▶ _ASSIGNED TASK_
For this task, copy the data that follows exactly, keeping every character.

Dataset records:
=======

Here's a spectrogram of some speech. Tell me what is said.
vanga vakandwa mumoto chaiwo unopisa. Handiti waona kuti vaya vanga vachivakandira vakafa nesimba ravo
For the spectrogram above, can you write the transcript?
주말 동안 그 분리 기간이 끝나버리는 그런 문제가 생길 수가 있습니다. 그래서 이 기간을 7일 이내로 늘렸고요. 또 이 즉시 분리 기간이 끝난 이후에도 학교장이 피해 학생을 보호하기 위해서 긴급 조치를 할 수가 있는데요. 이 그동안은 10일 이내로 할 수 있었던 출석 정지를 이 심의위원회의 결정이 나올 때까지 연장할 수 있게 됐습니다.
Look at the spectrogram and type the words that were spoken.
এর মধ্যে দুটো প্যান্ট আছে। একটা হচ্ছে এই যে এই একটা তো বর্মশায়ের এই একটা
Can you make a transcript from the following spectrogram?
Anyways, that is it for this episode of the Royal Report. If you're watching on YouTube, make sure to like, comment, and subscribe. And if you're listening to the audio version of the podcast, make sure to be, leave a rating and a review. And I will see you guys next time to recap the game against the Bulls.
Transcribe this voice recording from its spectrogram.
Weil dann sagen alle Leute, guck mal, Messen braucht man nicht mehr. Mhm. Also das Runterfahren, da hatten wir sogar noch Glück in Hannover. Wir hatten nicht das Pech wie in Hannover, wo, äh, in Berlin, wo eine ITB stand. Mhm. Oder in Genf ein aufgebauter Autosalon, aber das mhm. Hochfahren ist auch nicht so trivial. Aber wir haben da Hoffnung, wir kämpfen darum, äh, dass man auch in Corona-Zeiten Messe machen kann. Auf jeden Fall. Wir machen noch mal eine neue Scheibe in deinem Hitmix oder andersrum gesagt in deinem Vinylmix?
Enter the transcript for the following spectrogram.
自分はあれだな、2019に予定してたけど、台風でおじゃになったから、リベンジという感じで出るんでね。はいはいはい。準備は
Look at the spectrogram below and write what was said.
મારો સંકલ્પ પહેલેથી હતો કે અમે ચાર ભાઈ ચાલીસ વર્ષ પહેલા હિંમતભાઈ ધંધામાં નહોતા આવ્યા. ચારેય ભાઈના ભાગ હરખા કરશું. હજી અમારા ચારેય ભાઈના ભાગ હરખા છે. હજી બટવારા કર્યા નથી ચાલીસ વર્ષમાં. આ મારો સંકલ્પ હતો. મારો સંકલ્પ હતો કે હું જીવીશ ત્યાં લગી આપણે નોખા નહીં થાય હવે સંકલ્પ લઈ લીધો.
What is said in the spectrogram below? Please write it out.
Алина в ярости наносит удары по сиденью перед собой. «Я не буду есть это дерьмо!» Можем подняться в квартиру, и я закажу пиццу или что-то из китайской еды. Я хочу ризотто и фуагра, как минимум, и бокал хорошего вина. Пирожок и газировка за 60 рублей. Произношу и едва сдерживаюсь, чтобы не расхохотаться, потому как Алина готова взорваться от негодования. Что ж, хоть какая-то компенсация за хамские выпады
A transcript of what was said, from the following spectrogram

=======

▶ _THE COMPLETED TASK_
Here's a spectrogram of some speech. Tell me what is said.
vanga vakandwa mumoto chaiwo unopisa. Handiti waona kuti vaya vanga vachivakandira vakafa nesimba ravo
For the spectrogram above, can you write the transcript?
주말 동안 그 분리 기간이 끝나버리는 그런 문제가 생길 수가 있습니다. 그래서 이 기간을 7일 이내로 늘렸고요. 또 이 즉시 분리 기간이 끝난 이후에도 학교장이 피해 학생을 보호하기 위해서 긴급 조치를 할 수가 있는데요. 이 그동안은 10일 이내로 할 수 있었던 출석 정지를 이 심의위원회의 결정이 나올 때까지 연장할 수 있게 됐습니다.
Look at the spectrogram and type the words that were spoken.
এর মধ্যে দুটো প্যান্ট আছে। একটা হচ্ছে এই যে এই একটা তো বর্মশায়ের এই একটা
Can you make a transcript from the following spectrogram?
Anyways, that is it for this episode of the Royal Report. If you're watching on YouTube, make sure to like, comment, and subscribe. And if you're listening to the audio version of the podcast, make sure to be, leave a rating and a review. And I will see you guys next time to recap the game against the Bulls.
Transcribe this voice recording from its spectrogram.
Weil dann sagen alle Leute, guck mal, Messen braucht man nicht mehr. Mhm. Also das Runterfahren, da hatten wir sogar noch Glück in Hannover. Wir hatten nicht das Pech wie in Hannover, wo, äh, in Berlin, wo eine ITB stand. Mhm. Oder in Genf ein aufgebauter Autosalon, aber das mhm. Hochfahren ist auch nicht so trivial. Aber wir haben da Hoffnung, wir kämpfen darum, äh, dass man auch in Corona-Zeiten Messe machen kann. Auf jeden Fall. Wir machen noch mal eine neue Scheibe in deinem Hitmix oder andersrum gesagt in deinem Vinylmix?
Enter the transcript for the following spectrogram.
自分はあれだな、2019に予定してたけど、台風でおじゃになったから、リベンジという感じで出るんでね。はいはいはい。準備は
Look at the spectrogram below and write what was said.
મારો સંકલ્પ પહેલેથી હતો કે અમે ચાર ભાઈ ચાલીસ વર્ષ પહેલા હિંમતભાઈ ધંધામાં નહોતા આવ્યા. ચારેય ભાઈના ભાગ હરખા કરશું. હજી અમારા ચારેય ભાઈના ભાગ હરખા છે. હજી બટવારા કર્યા નથી ચાલીસ વર્ષમાં. આ મારો સંકલ્પ હતો. મારો સંકલ્પ હતો કે હું જીવીશ ત્યાં લગી આપણે નોખા નહીં થાય હવે સંકલ્પ લઈ લીધો.
What is said in the spectrogram below? Please write it out.
Алина в ярости наносит удары по сиденью перед собой. «Я не буду есть это дерьмо!» Можем подняться в квартиру, и я закажу пиццу или что-то из китайской еды. Я хочу ризотто и фуагра, как минимум, и бокал хорошего вина. Пирожок и газировка за 60 рублей. Произношу и едва сдерживаюсь, чтобы не расхохотаться, потому как Алина готова взорваться от негодования. Что ж, хоть какая-то компенсация за хамские выпады
A transcript of what was said, from the following spectrogram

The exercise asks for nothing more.